December 14, 2016
Tag(s): Study Execution , Study Start-Up
You are never going to get the result you want if you don’t ask. Ask for perspective. Ask for feedback. And then listen. Let them do the talking.
So what stops us from asking?
We have busy lives. We are bombarded by so many conflicting priorities that we forget to take a step back and think things through. Who should I be talking to before I move forward? What do I need to know? Who is impacted by my decisions?
In my nine years of putting together pharmaceutical conferences, it never ceased to amaze me how siloed the industry was (and still is). Not only within actual companies but across businesses that work together to achieve a common goal of getting drugs to patients.
Without a doubt, every pharma, CRO and vendor I talked to were working on initiatives to get the sites to adopt their clinical systems, their processes. But on the flip side, many of the sites I spoke with felt they didn’t have a voice. What was the disconnect?
You are missing out on valuable insight without site feedback. When I joined 4G Clinical, I was excited to ask sites what they thought of our system. What was the result? Below is a quote from Roger DeRaad, Director of Research at Black Hills Cardiovascular Research in Rapid City, South Dakota and his staff. I am happy that 4G had the opportunity to incorporate their feedback into our system. After all, they are the ultimate end-users. Here’s to happy sites and successful trials.
“We were introduced to Prancer, 4G Clinical's Randomization and Trial Supply Management (RTSM) system, at a recent conference. After a discussion about the relative pros and cons of different RTSM systems and their impacts at the site level, 4G leadership asked if our site would be willing to demo and evaluate their system from the end-user perspective.
For reference, our site has a staff of 24 and we have 42 active trials (24 are enrolling and 19 in follow-up). In association with these 42 active trials, we use 15 RTSM, 17 e-CRF and 14 lab inventory management systems. Prior to 4G, we have never been asked for our input into the design and usability of a system.

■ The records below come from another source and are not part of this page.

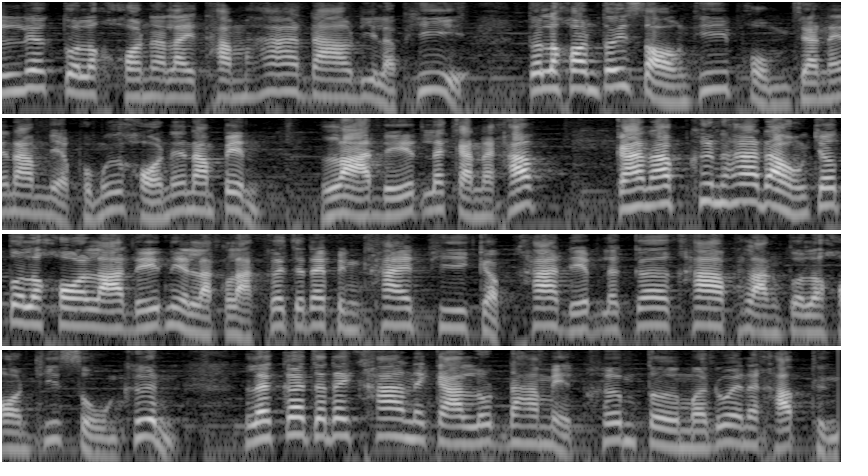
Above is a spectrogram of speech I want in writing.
นเลือกตัวละครอะไรทำ5ดาวดีล่ะพี่ ตัวละครตัวที่สองที่ผมจะแนะนำเนี่ยผมก็ขอแนะนำเป็นลาเดสแล้วกันนะครับ การอัพขึ้น 5 ดาวของเจ้าตัวละครลาเดสเนี่ยหลักๆ ก็จะได้เป็นค่าพีกับค่าเดฟแล้วก็ค่าพลังตัวละครที่สูงขึ้น แล้วก็จะได้ค่าในการลดดาเมจเพิ่มเติมมาด้วยนะครับถึง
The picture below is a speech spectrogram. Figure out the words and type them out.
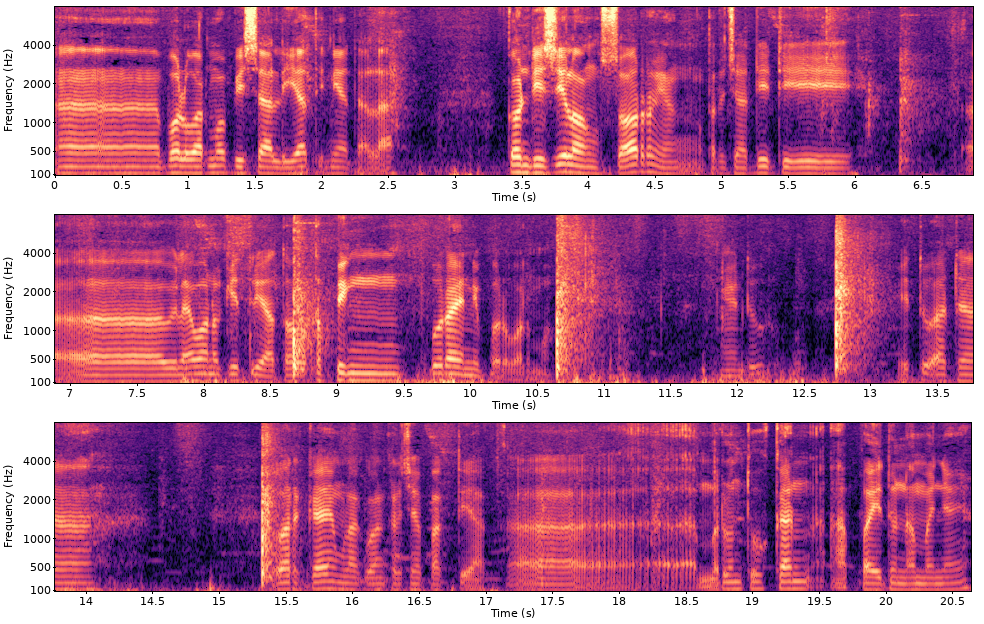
eh, Purworejo bisa lihat. Ini adalah kondisi longsor yang terjadi di eh, wilayah Wonogiri atau tebing pura ini Nah, itu itu ada warga yang melakukan kerja bakti eh, meruntuhkan apa itu namanya ya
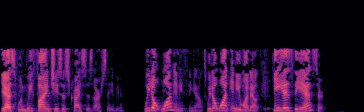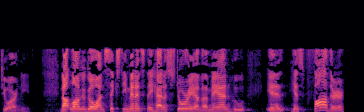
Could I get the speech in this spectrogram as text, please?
Yes, when we find Jesus Christ as our Savior, we don't want anything else. We don't want anyone else. He is the answer to our need. Not long ago on 60 Minutes, they had a story of a man who is, his father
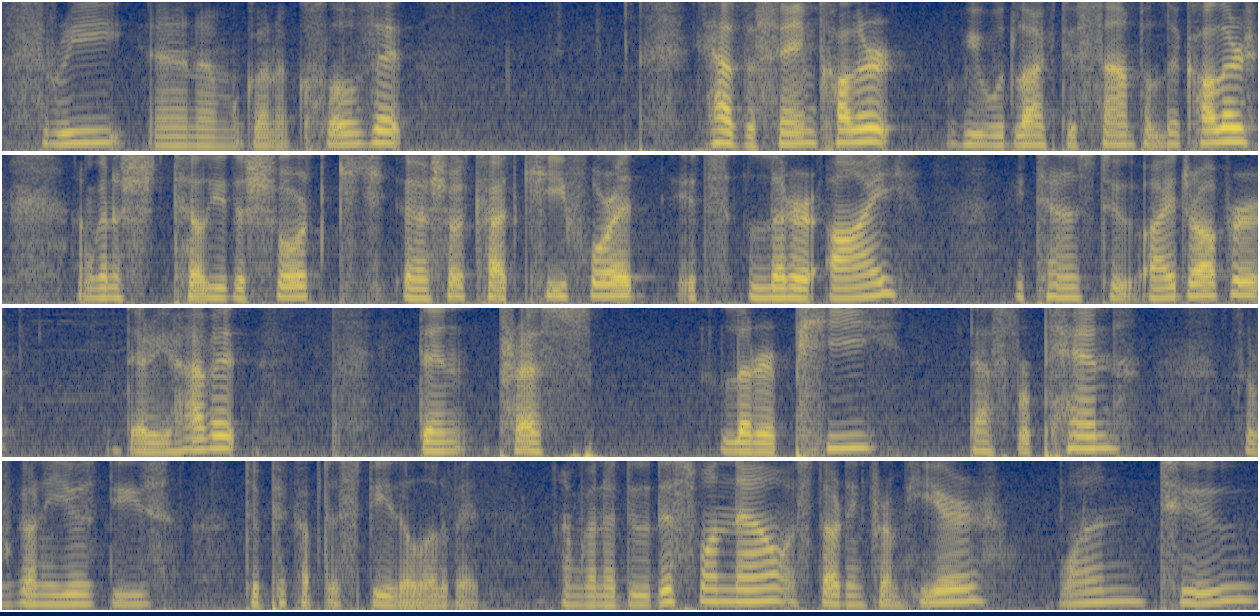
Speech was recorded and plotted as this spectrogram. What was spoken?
three, and I'm gonna close it. It has the same color. We would like to sample the color. I'm gonna tell you the short uh, shortcut key for it. It's letter I. It turns to eyedropper. There you have it. Then press letter P. That's for pen. So we're gonna use these to pick up the speed a little bit. I'm gonna do this one now, starting from here. One, two,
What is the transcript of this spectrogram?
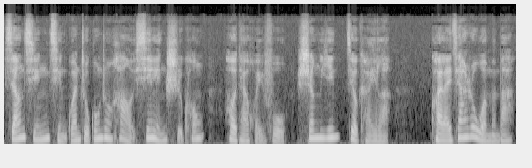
详情请关注公众号“心灵时空”，后台回复“声音”就可以了。快来加入我们吧！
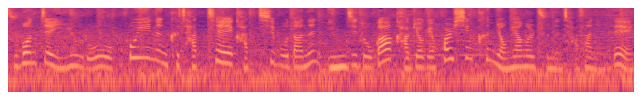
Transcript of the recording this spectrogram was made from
두 번째 이유로 코인은 그 자체의 가치보다는 인지도가 가격에 훨씬 큰 영향을 주는 자산인데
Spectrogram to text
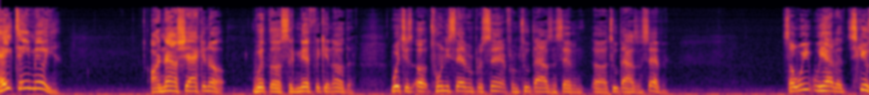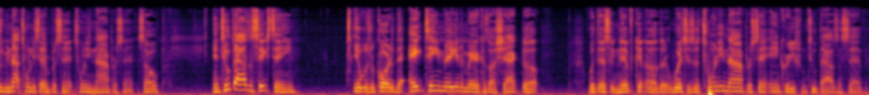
18 million, are now shacking up with a significant other, which is up 27 percent from 2007. Uh, 2007. So we we had a excuse me, not 27 percent, 29 percent. So in 2016 it was recorded that 18 million Americans are shacked up with their significant other, which is a 29% increase from 2007.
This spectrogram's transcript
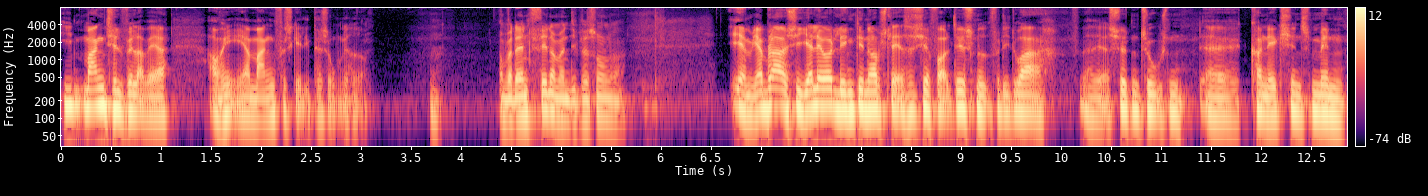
i mange tilfælde at være afhængig af mange forskellige personligheder. Og hvordan finder man de personligheder? Jamen, jeg plejer at sige, at jeg laver et LinkedIn-opslag, og så siger folk, det er snyd, fordi du har 17.000 uh, øh, connections, men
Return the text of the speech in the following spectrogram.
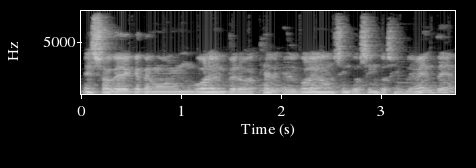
Eso de que tengo un golem, pero es que el, golem es un 5-5 simplemente.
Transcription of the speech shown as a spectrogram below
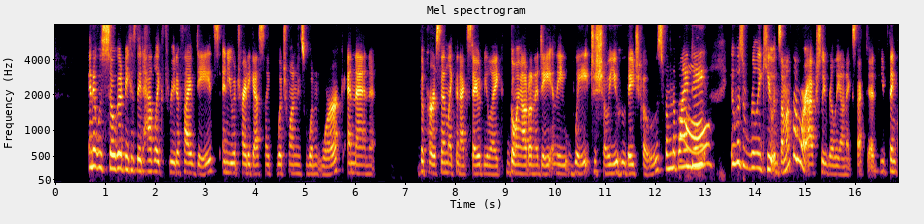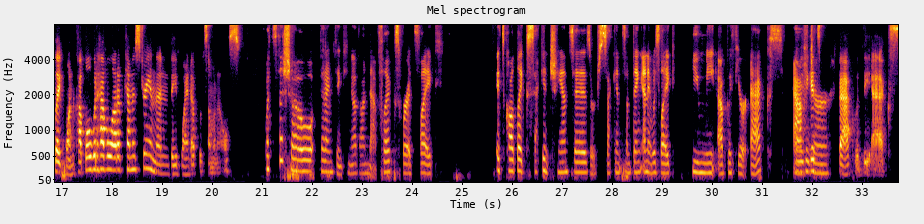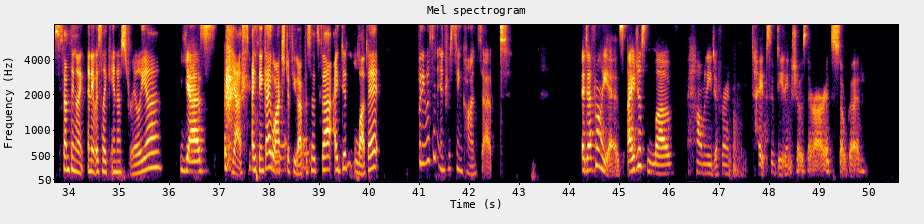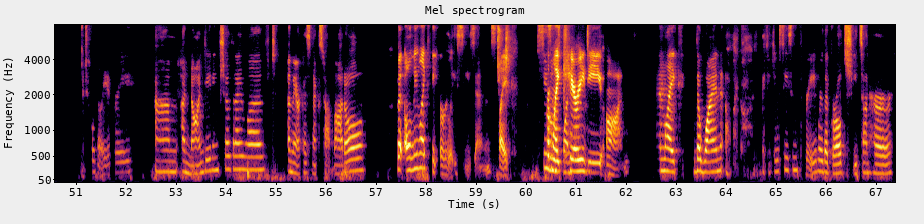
And it was so good because they'd have like three to five dates and you would try to guess like which ones wouldn't work. And then the person like the next day would be like going out on a date and they wait to show you who they chose from the blind date. It was really cute. And some of them were actually really unexpected. You'd think like one couple would have a lot of chemistry and then they'd wind up with someone else. What's the show that I'm thinking of on Netflix where it's like, it's called like Second Chances or Second something. And it was like, you meet up with your ex Oh, after I think it's back with the ex. something like, and it was like in Australia. Yes. Yes. I think I watched a few episodes of that. I didn't love it, but it was an interesting concept. It definitely is. I just love how many different types of dating shows there are. It's so good. I totally agree. Um, a non-dating show that I loved, America's Next Top Model, but only like the early seasons, like From like Carrie D on. and like the one, oh my god, I think it was season three where the girl cheats on her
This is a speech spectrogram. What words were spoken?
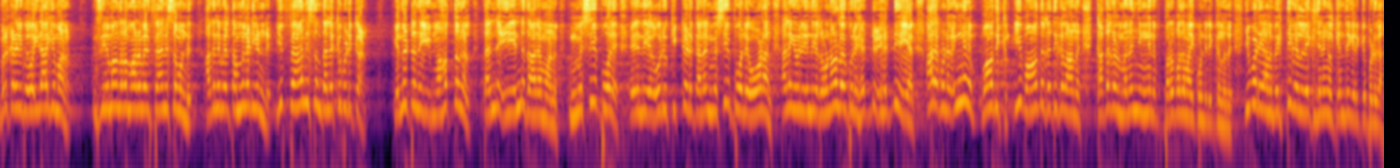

After using Prancer, my staff unanimously felt that the system combined all of their favorite features of the RTSM systems we currently use. In addition, they were pleased with the amount of peripheral information available to the users which contributed to the intuitiveness of the interface.
To our surprise, when we suggested a few changes to the system which would align with our workflow, the staff at 4G quickly responded by incorporating them. We are looking forward to the opportunity to utilize this platform in upcoming studies.”